Nitroglycerin (NG), also known as nitroglycerine, trinitroglycerin (TNG), trinitroglycerine, nitro, glyceryl trinitrate (GTN), or 1,2,3-trinitroxypropane, is a heavy, colorless, oily, explosive liquid most commonly produced by nitrating glycerol with white fuming nitric acid under conditions appropriate to the formation of the nitric acid ester. Chemically, the substance is an organic nitrate compound rather than a nitro compound, yet the traditional name is often retained. Invented in 1847, nitroglycerin has been used as an active ingredient in the manufacture of explosives, mostly dynamite, and as such it is employed in the construction, demolition, and mining industries. Since the 1880s, it has been used by the military as an active ingredient, and a gelatinizer for nitrocellulose, in some solid propellants, such as cordite and ballistite.

Nitroglycerin is also a major component in double-based smokeless gunpowders used by reloaders. Combined with nitrocellulose, there are hundreds of powder combinations used by rifle, pistol, and shotgun reloaders.

For over 130 years, nitroglycerin has been used medically as a potent vasodilator (dilation of the vascular system) to treat heart conditions, such as angina pectoris and chronic heart failure. Though it was previously known that these beneficial effects are due to nitroglycerin being converted to nitric oxide, a potent venodilator, it was not until 2002 that the enzyme for this conversion was discovered to be mitochondrial aldehyde dehydrogenase. Nitroglycerin is available in sublingual tablets, sprays, and patches.

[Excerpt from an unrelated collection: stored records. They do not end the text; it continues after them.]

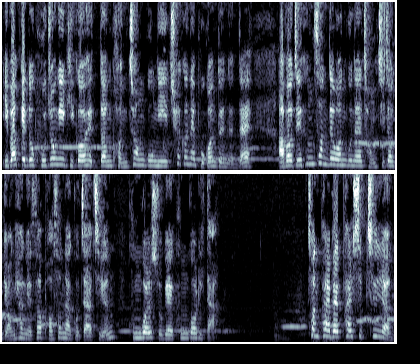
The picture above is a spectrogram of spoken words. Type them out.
이 밖에도 고종이 기거했던 건청궁이 최근에 복원됐는데 아버지 흥선대원군의 정치적 영향에서 벗어나고자 지은 궁궐 속의 궁궐이다. 1887년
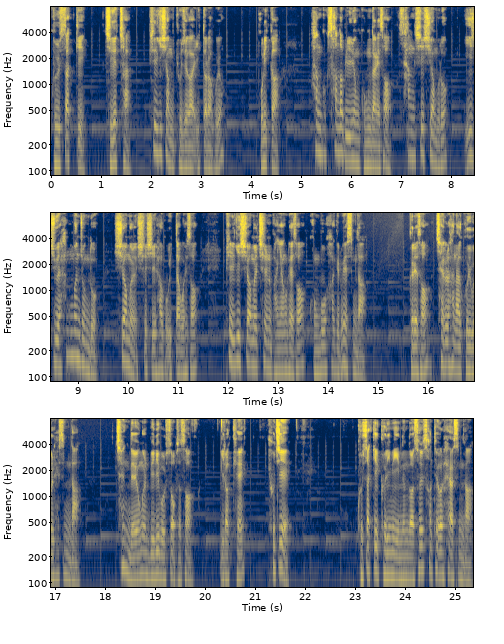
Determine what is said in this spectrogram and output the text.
굴삭기, 지게차, 필기시험 교재가 있더라고요. 보니까 한국산업인력공단에서 상시시험으로 2주에 한 번 정도 시험을 실시하고 있다고 해서 필기시험을 치르는 방향으로 해서 공부하기로 했습니다. 그래서 책을 하나 구입을 했습니다. 책 내용을 미리 볼 수 없어서 이렇게 표지에 굴삭기 그림이 있는 것을 선택을 하였습니다.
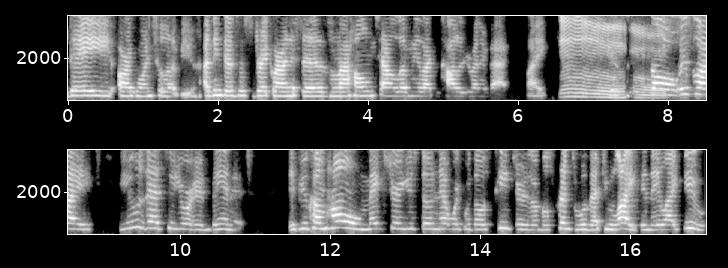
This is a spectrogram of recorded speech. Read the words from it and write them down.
they are going to love you. I think there's this Drake line that says, "My hometown loved me like a college running back." Like, Mm. so it's like use that to your advantage. If you come home, make sure you still network with those teachers or those principals that you liked and they liked you.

Other potential suggested uses include adjunct therapy in prostate cancer. It is also used topically, in low doses, for the treatment of chronic anal fissures.